Are you worried about rising inflation and how it could impact your retirement planning? With the Federal Reserve announcing QE3 (printing more money) and our rising federal debt and entitlement obligations (may need to print more money in the future), you’re not alone. Many economists are warning about the dangers of inflation in our future.
So what exactly is the danger? Inflation can hurt your retirement in a couple of ways. The first is that your income may not keep pace with the prices of things you buy. The second is that both stocks and bonds can lose value during periods of rising inflation rates like we saw during the 1970s.
For these reasons, I recently received a question on our financial helpline about how to prepare for this possibility. Here are some options:
Buy a home with a fixed mortgage
If you don’t already own a home, becoming a home owner can help protect you from inflation in two ways. First, unlike rent, your mortgage payments won’t rise each year with inflation. But if you have an adjustable-rate mortgage, your payments can rise with interest rates (which tend to go up with inflation) so you may want to refinance and lock in today’s record low interest rates if you have an adjustable rate mortgage. Second, the burden of that mortgage will decrease each year with inflation as you pay the debt down with dollars that are decreasing in value.
Run a retirement calculation with a higher inflation assumption
In our retirement calculator, you can input your own inflation assumption and use a higher number than the typical 3%. This may require you to increase your retirement saving, invest more aggressively, or retire later to achieve your retirement goals.
See if you can choose a pension payout with a COLA
If you’re fortunate enough to still have a traditional defined-benefit pension plan, see if that pension offers the option of a cost-of-living adjustment. Your payments will be lower in the beginning but they will rise over time with inflation. Just be on the lookout for a cap on that inflation adjustment that could prevent your pension from keeping pace with a high inflation rate.

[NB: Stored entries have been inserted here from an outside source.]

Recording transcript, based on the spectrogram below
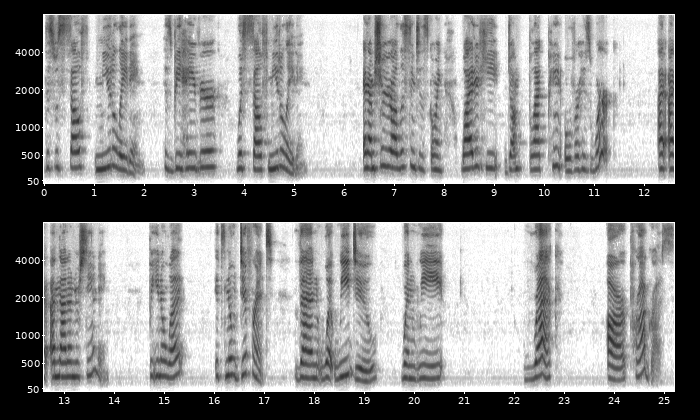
This was self-mutilating. His behavior was self-mutilating. And I'm sure you're all listening to this going, why did he dump black paint over his work? I, I, I'm not understanding. But you know what? It's no different than what we do when we wreck our progress.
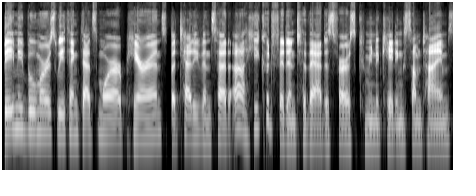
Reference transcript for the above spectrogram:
baby boomers. We think that's more our parents, but Ted even said, oh, he could fit into that as far as communicating sometimes.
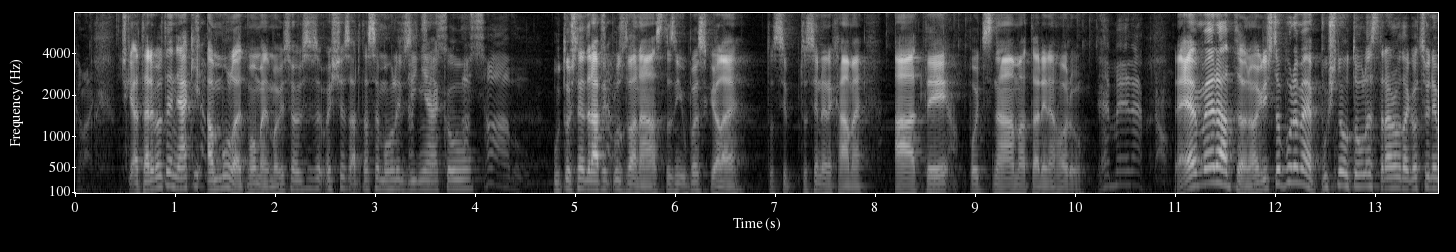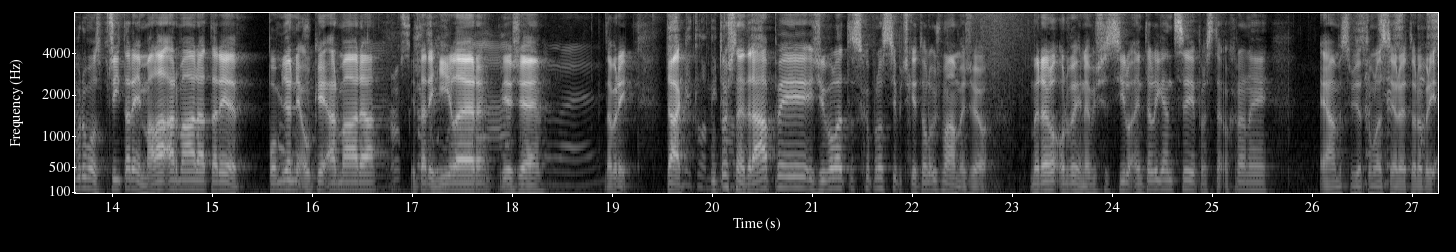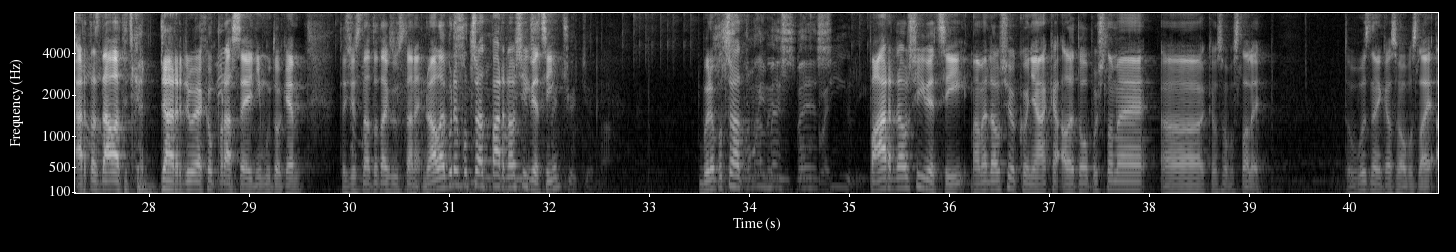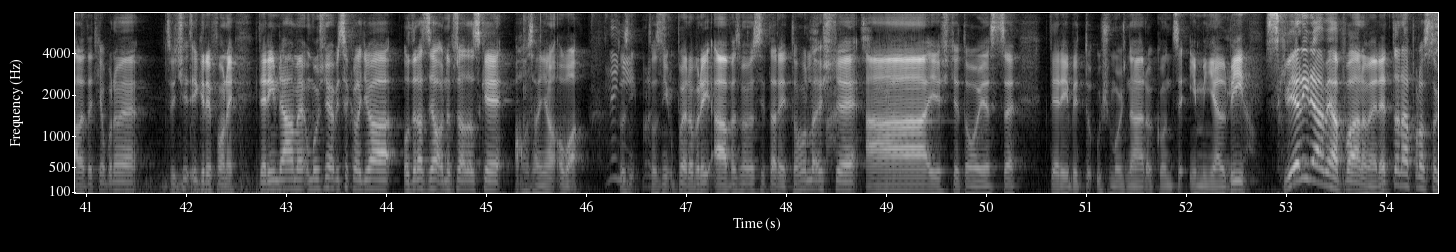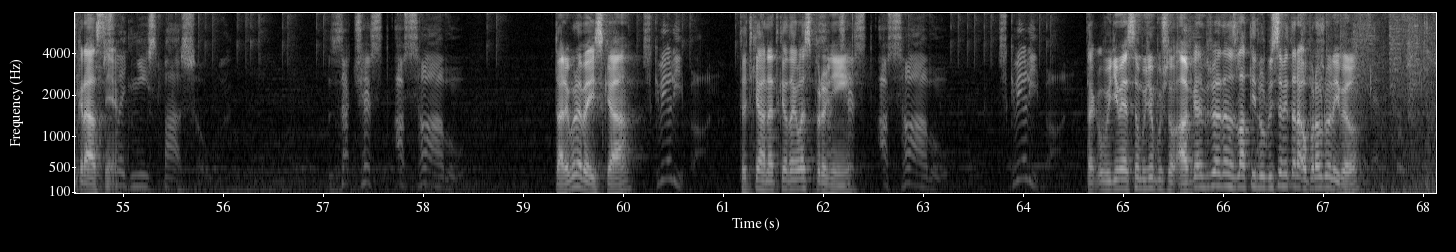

Over course, none of these steps would do much to protect the value of your investment portfolio from rising inflation. Next week, we’ll look at some investment options that could do well in such a scenario….